It’s a bike that purists will enjoy. Its strong performance and deep character see to that. But because of the neat finishing touches it’s also an all-rounder that can also appeal to those who need a bit extra to complete their motorcycling experiences. The SMT is not cheap at a fraction under ?10,000, but it does offer much in the way of stimulus.

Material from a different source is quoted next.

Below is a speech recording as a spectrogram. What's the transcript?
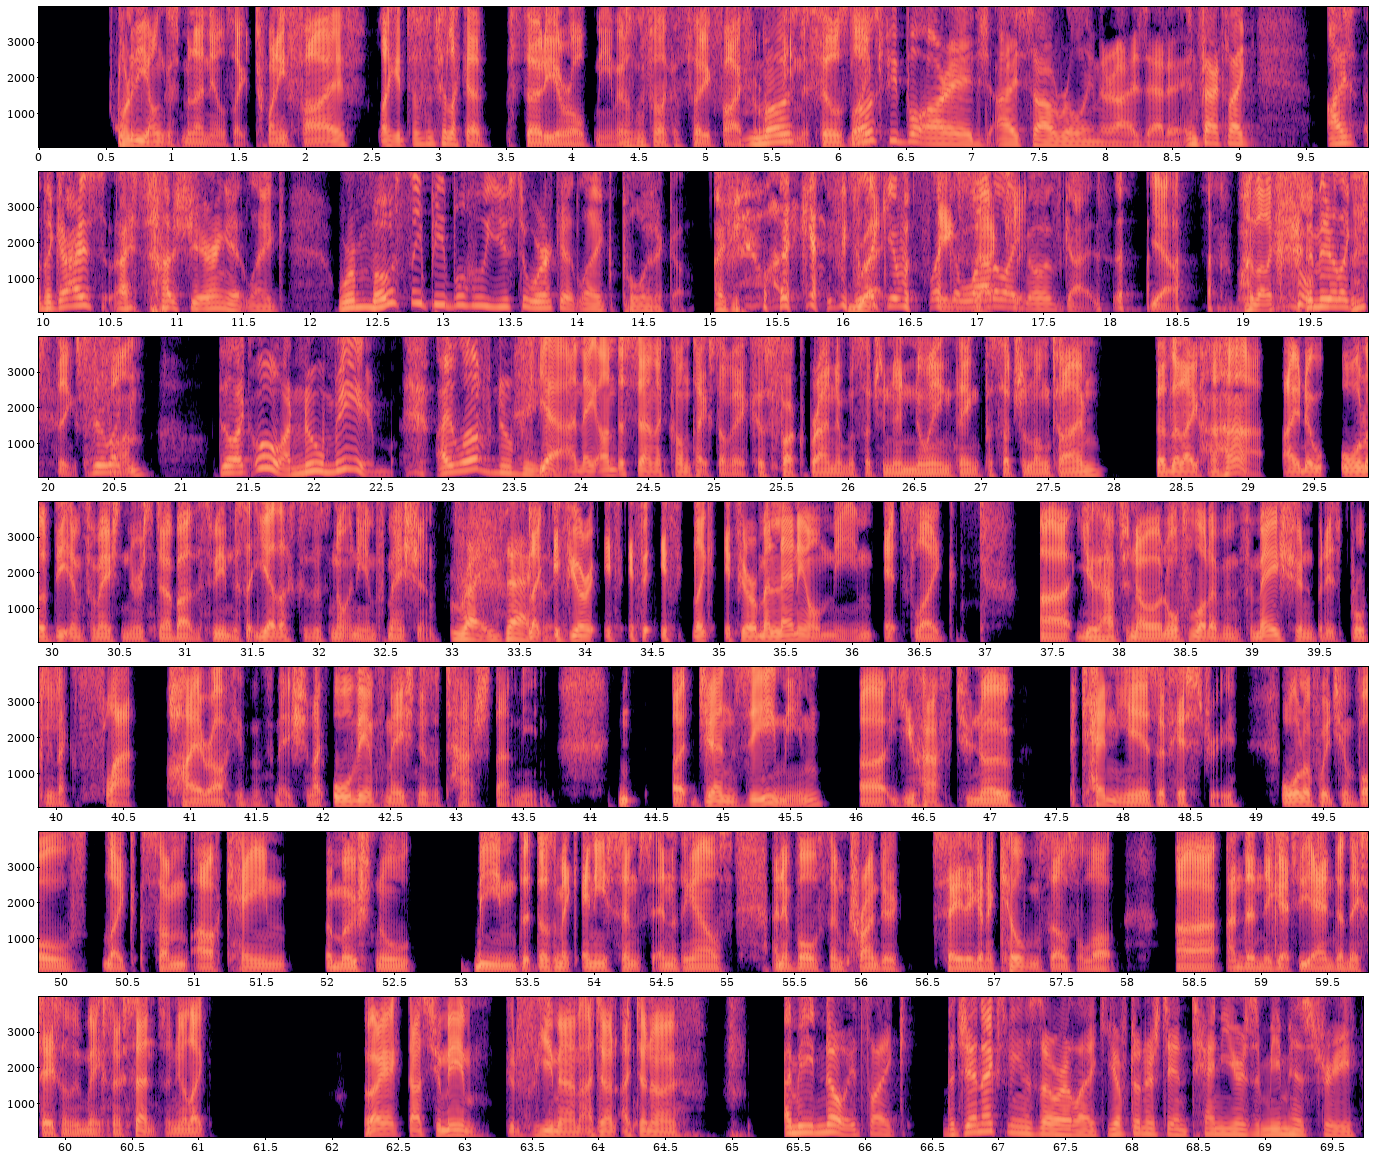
one of the youngest millennials, like 25, like it doesn't feel like a 30 year old meme. It doesn't feel like a 35 year old most meme. It feels like most people our age I saw rolling their eyes at it. In fact, like I the guys I saw sharing it like were mostly people who used to work at like Politico. I feel like I feel like it was like a lot of like those guys. yeah. Well, they're like, oh, And they're oh, like- this thing's they're like. They're like, oh, a new meme. I love new memes. Yeah, and they understand the context of it because fuck Brandon was such an annoying thing for such a long time that they're like, haha, I know all of the information there is to know about this meme. It's like, yeah, that's because there's not any information. right, exactly. Like if you're if if if like if you're a millennial meme, it's like uh you have to know an awful lot of information, but it's broadly like a flat hierarchy of information. Like all the information is attached to that meme. Uh, Gen Z meme, uh, you have to know 10 years of history, all of which involves like some arcane emotional meme that doesn't make any sense to anything else and involves them trying to say they're going to kill themselves a lot. Uh, and then they get to the end and they say something that makes no sense. And you're like, okay, that's your meme. Good for you, man. I don't, I don't know. I mean, no, it's like the Gen X memes though are like you have to understand 10 years of meme history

And bearing in mind the quality of its components, added to the superb way they work, ten grand doesn’t actually seem bad value at all.


Type: 999cc, liquid-cooled, 8-valve, dohc, 75? V-twin
Maximum power: 115bhp @ 9,000rpm
Maximum torque: 72lb/ft @ 7,000rpm
Transmission: 6-speed
Final Drive: Chain

Frame: Tubular steel trellis
Suspension: Front: 48mm inverted telescopic forks, fully adjustable
Rear: cantilever monoshock, fully adjustable
Brakes: Front: twin 305mm discs with four-piston radial calipers
Rear: single 240mm disc with twin-piston caliper
Wheels/Tyres: Front: 120/70-17
Rear: 180/55-17

Seat height: 855mm
Wheelbase: 1505mm
Dry weight: 196kg (without fuel)
Fuel capacity: 19 litres
Price: ?9,995
Contact: Contact: 01280 709500, www.ktm.co.uk

Performance: 4 – lots of it that’s easy to access
Handling: 5 – superbly intuitive and communicative
Practicality: 4 – very easy to live with
Value for money: 4 – you get more than you pay for
OVERALL: 5 – gives a very rewarding and appealing motorcycling experience